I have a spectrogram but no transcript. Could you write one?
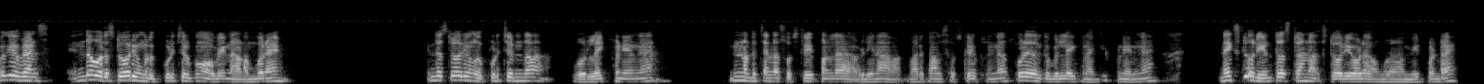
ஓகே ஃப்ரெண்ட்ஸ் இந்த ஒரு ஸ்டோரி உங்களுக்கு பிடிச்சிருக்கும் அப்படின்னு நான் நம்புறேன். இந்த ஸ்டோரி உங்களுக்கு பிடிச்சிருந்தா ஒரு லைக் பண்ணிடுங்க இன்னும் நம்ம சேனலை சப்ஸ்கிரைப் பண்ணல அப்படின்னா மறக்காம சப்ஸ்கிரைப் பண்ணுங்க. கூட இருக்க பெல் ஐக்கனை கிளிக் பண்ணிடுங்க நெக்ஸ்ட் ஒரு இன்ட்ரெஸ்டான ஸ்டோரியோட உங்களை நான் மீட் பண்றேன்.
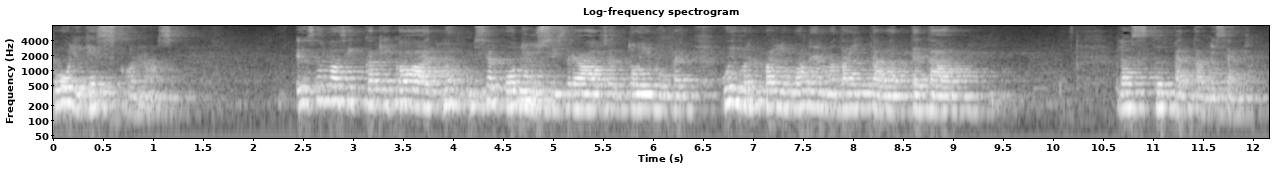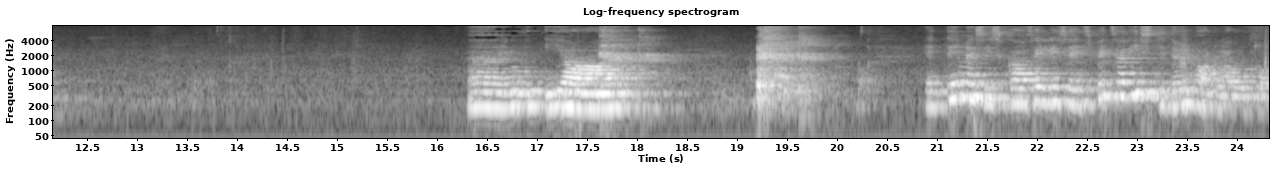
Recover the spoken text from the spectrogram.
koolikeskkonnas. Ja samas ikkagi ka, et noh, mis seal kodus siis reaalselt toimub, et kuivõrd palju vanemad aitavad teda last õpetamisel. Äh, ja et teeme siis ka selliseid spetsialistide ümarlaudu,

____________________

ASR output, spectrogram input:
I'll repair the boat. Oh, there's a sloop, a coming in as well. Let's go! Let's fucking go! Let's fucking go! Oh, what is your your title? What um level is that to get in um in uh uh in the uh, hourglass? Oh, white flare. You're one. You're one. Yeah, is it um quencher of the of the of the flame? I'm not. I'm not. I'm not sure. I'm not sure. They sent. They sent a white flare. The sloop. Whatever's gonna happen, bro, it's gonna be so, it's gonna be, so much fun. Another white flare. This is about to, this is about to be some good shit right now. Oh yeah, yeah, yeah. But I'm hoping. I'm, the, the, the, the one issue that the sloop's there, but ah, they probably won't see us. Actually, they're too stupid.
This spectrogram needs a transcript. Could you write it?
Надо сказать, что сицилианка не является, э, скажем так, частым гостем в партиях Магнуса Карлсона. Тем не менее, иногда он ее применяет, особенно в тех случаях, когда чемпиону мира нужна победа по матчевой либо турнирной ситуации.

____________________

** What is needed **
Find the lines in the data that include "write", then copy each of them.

** Output of the exercise **
I have a spectrogram but no transcript. Could you write one?
This spectrogram needs a transcript. Could you write it?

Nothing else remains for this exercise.